  • Boeing’s grounded 737 MAX airliner is likely to return to service in Europe during the first quarter of 2020, the head of the European Union Aviation Safety Agency (EASA) said on Monday. While the European regulator expects to give its approval in January, preparations by national authorities and airlines may delay the resumption of commercial flights by up to another two months, EASA executive director Patrick Ky indicated. “If there are training requirements (and) coordination to be done with the EU member states to make sure everyone does the same thing at the same time, this will take a bit of time,” Ky said. “That’s why I’m saying the first quarter of 2020.” EASA also plans to carry out its own program of checks including simulator and flight tests, before allowing flights to resume in Europe. European experts traveled to Rockwell Collins facilities in Cedar Rapids, Iowa, last week to begin an audit of a “reasonably final” software version, the EASA chief told Reuters on the sidelines of the agency’s annual safety conference in Helsinki. Rockwell Collins, a unit of United Technologies ( UTX.N ), developed the MAX flight control software with Boeing. “There has been a lot of work done on the design of the software,” Ky said. But he added: “We think there is still some work to be done.” source: Reuters
  • North American operators and now Air Canada has pulled the Boeing 737 MAX from its schedule until January and February 14, 2020 respectively. Air Canada cites the uncertainty surrounding regulatory approvals for the return to service of the plane as the reason. According to Air Canada, with 24 737 Max’s, this decision will provide some certainty and stability for the airline over the northern 2019/20 winter. Air Canada’s new 737 MAX time frame matches that of the Southwest Airlines Pilots Association. Most North American airlines, including American Airlines, United Airlines , and Southwest Airlines are currently banking on a mid-January 2020 return to service. Tomi Kilgore, writing in marketwatch.com , quotes Air Canada’s Chief Commercial Officer, Lucie Guillemette, saying; “We are taking this prudent step as a result of the ongoing regulatory uncertainty about the timing of the aircraft returning to service. The extension will give us scheduling predictability through the implementation of the first phase of our new reservation system and the required stability as we prepare the second phase of the system roll-out, introducing it into the airport environment.” source: simply flying
  • The liquidators of Thomas Cook's British operations have kicked off a process aimed at raising tens of millions of pounds from an auction of dozens of airport take-off and landing slots. The auction, which includes about 15 pairs of summer slots at London's Gatwick Airport, has drawn interest from some of the UK's biggest carriers, including British Airways' parent company International Airlines Group. EasyJet, Virgin Atlantic Airways and Wizz Air are also understood to have lodged offers for limited numbers of slots, with Thomas Cook having operated out of Aberdeen and Manchester airports, in addition to Gatwick. In an aviation market constrained by capacity restrictions, take-off and landing slots can be among an airline's most valuable assets. Although Thomas Cook's slots were generally less valuable because of their departure and arrival times in the middle of the day, analysts expect them to generate a substantial sum for the company's liquidators to distribute to creditors. Sources said the auction needed to be completed by the middle of November for legal reasons, allowing a four-week period between initial bids and the conclusion of the sale process. source: Skynews
  • Jet Junkies FB
  • Jet Junkies Twitter
  • Jet Junkies YT
  • White Instagram Icon
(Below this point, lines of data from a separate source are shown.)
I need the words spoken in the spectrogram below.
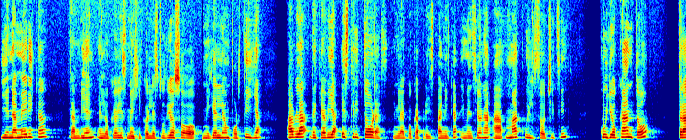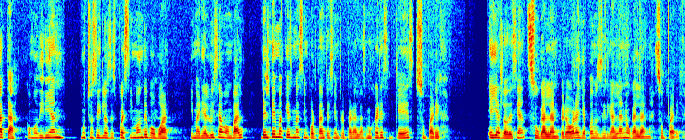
Y en América, también en lo que hoy es México, el estudioso Miguel León Portilla habla de que había escritoras en la época prehispánica y menciona a Macuil Xochitzin, cuyo canto trata, como dirían muchos siglos después, Simón de Beauvoir y María Luisa Bombal, del tema que es más importante siempre para las mujeres y que es su pareja. Ellas lo decían su galán, pero ahora ya podemos decir galán o galana, su pareja.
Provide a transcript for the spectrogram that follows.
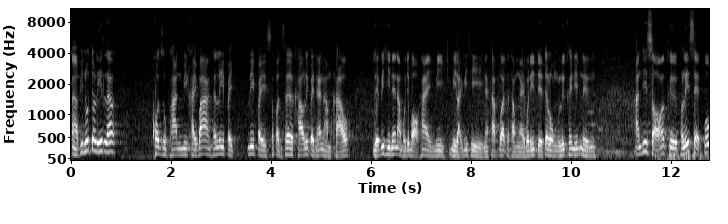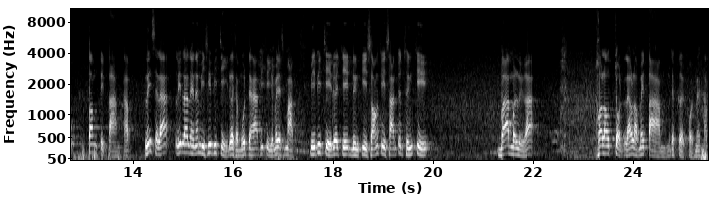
อ่าพี่นุชจะลิสต์แล้วคนสุพรรณมีใครบ้างท่านรีบไปรีบไปสปอนเซอร์เขารีบไปแนะนำเขาเหลือวิธีแนะนำผมจะบอกให้มีมีหลายวิธีนะครับว่าจะทำไงวันนี้เดี๋ยวจะลงลึกให้นิดนึง อันที่สองก็คือพอลิสเสร็จปุ๊บต้องติดตามครับลิสต์เสร็จแล้วลิสต์แล้วเลยนะมีชื่อพี่จีด้วยสมมตินะฮะพี่จียังไม่ได้สมัคร มีพี่จีด้วยจีหนึ่งจีสองจีสามจนถึงจีบ้ามาเหลือพอเราจดแล้วเราไม่ตามมันจะเกิดผลไหมครับ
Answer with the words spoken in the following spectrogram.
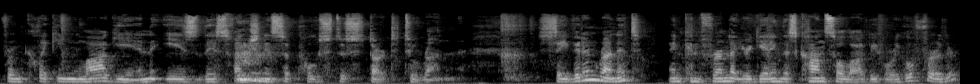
from clicking login is this function is supposed to start to run. Save it and run it, and confirm that you're getting this console log before we go further,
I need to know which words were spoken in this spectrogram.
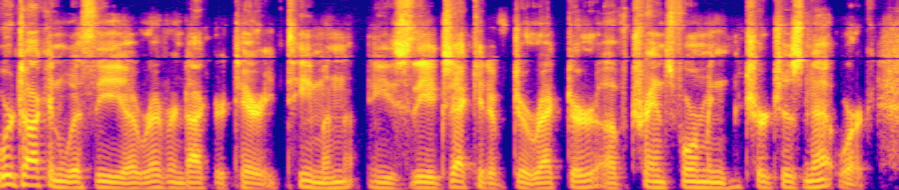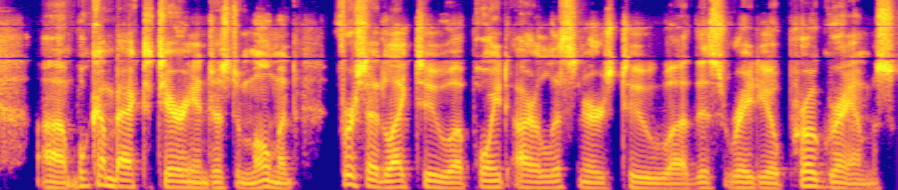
We're talking with the uh, Reverend Dr. Terry Tieman. He's the executive director of Transforming Churches Network. Uh, we'll come back to Terry in just a moment. First, I'd like to uh, point our listeners to uh, this radio program's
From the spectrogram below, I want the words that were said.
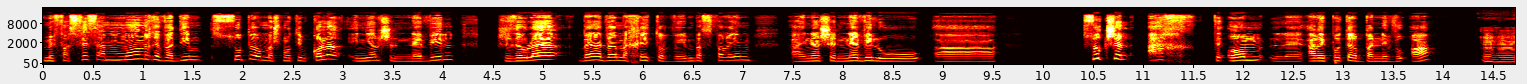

© 2019 Jet Junkies Media

Privacy Policy

Terms & Conditions

Jet Junkies Live Aviation, JetJunkiesLive, Jet Junkies Live, Jet Junkies, Live Aviation, Live Steam, Live military, live commerical aviation, live civil aircraft,